*About this exercise*
Produce a verbatim copy of the lines from the one holding "For the spectrogram above, provide" through the last line of the listing, and nothing else.

--- Data shown Enclosed Below ---

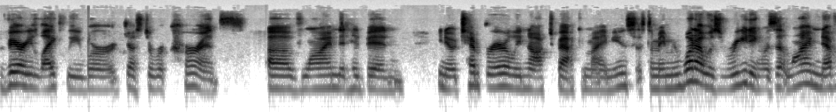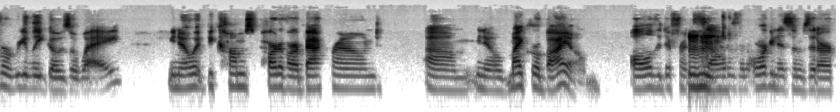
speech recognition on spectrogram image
very likely were just a recurrence of Lyme that had been you know temporarily knocked back in my immune system. I mean what i was reading was that lyme never really goes away. You know it becomes part of our background um, you know microbiome. All the different mm-hmm. cells and organisms that are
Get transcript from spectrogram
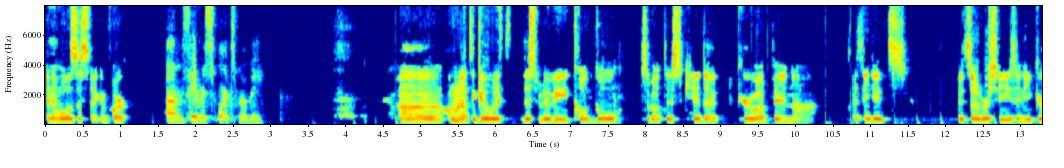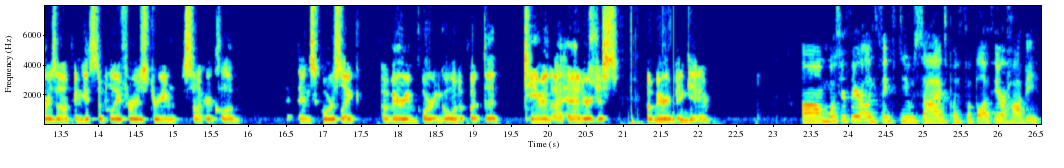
And then what was the second part? Um, favorite sports movie. Uh, I'm gonna have to go with this movie called Goal. It's about this kid that grew up in, uh, I think it's it's overseas, and he grows up and gets to play for his dream soccer club, and scores like a very important goal to put the team in ahead, or just a very big game. Um, what's your favorite like thing to do besides play football? Like favorite hobby?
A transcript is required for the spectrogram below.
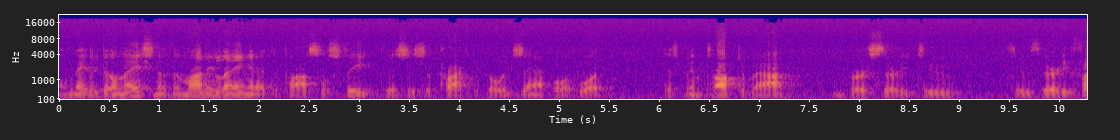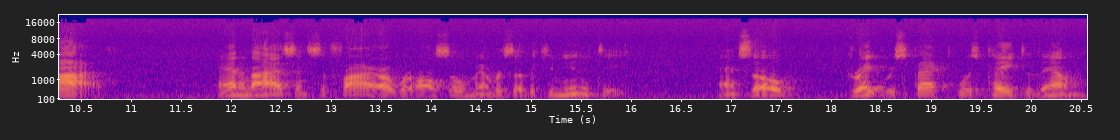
and made a donation of the money, laying it at the apostles' feet. This is a practical example of what has been talked about in verse 32 through 35. Ananias and Sapphira were also members of the community. And so great respect was paid to them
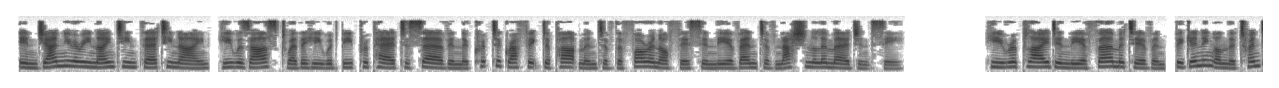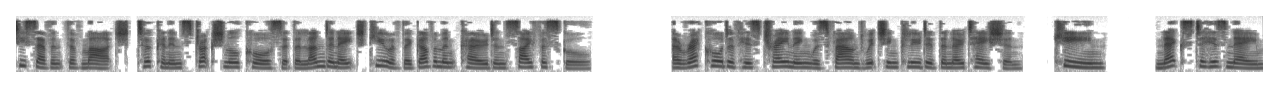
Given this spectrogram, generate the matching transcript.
In January 1939, he was asked whether he would be prepared to serve in the cryptographic department of the Foreign Office in the event of national emergency. He replied in the affirmative and, beginning on 27 March, took an instructional course at the London HQ of the Government Code and Cipher School. A record of his training was found which included the notation, Keen, next to his name,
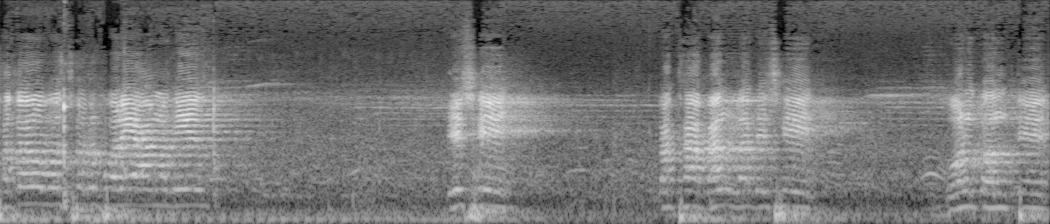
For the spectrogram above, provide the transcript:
সতেরো বছর পরে আমাদের দেশে তথা বাংলাদেশে গণতন্ত্রের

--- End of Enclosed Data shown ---

*Exercise response*
For the spectrogram above, provide the transcript:
সতেরো বছর পরে আমাদের দেশে তথা বাংলাদেশে গণতন্ত্রের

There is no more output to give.